* Your goal *
Reproduce everything from the line that contains "The sound in" down to the line that contains "Transcription of this spectrogram" in the listing below, word for word and nothing more. Leave the pictures out.

* Dataset excerpts *
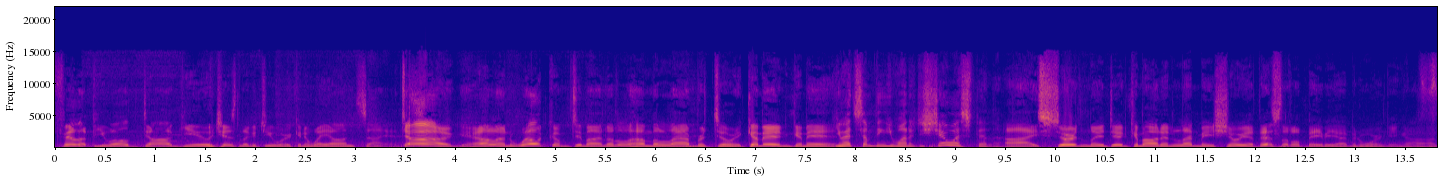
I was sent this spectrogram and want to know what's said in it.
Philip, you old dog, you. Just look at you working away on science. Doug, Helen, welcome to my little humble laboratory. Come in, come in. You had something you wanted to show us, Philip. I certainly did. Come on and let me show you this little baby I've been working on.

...

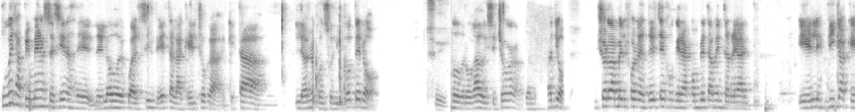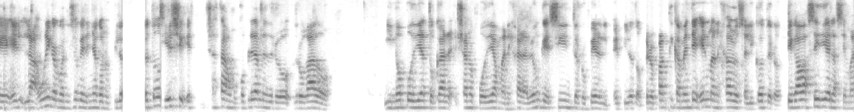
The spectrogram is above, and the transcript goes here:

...

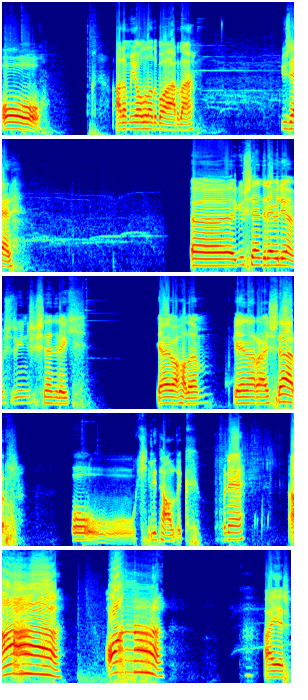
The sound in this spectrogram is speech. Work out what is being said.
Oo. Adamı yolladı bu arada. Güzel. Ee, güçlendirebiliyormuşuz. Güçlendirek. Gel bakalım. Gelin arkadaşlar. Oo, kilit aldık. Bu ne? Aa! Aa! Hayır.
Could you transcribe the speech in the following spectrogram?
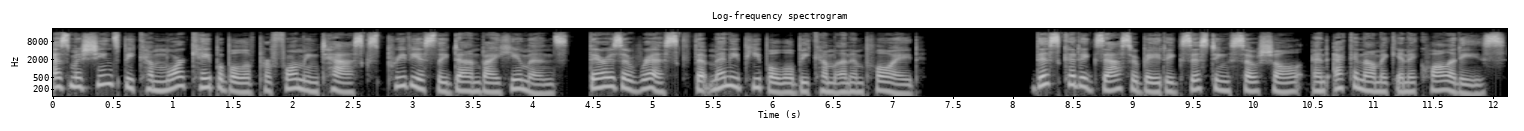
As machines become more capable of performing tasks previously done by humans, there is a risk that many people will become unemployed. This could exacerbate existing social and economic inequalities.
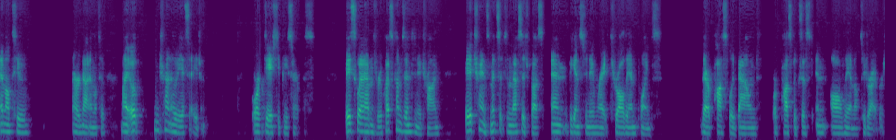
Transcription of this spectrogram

* Reply to the exercise *
The sound in this spectrogram is speech. Work out what is being said.
Oo. Adamı yolladı bu arada. Güzel. Ee, güçlendirebiliyormuşuz. Güçlendirek. Gel bakalım. Gelin arkadaşlar. Oo, kilit aldık. Bu ne? Aa! Aa! Hayır.
Could you transcribe the speech in the following spectrogram?
As machines become more capable of performing tasks previously done by humans, there is a risk that many people will become unemployed. This could exacerbate existing social and economic inequalities.
Transcription of this spectrogram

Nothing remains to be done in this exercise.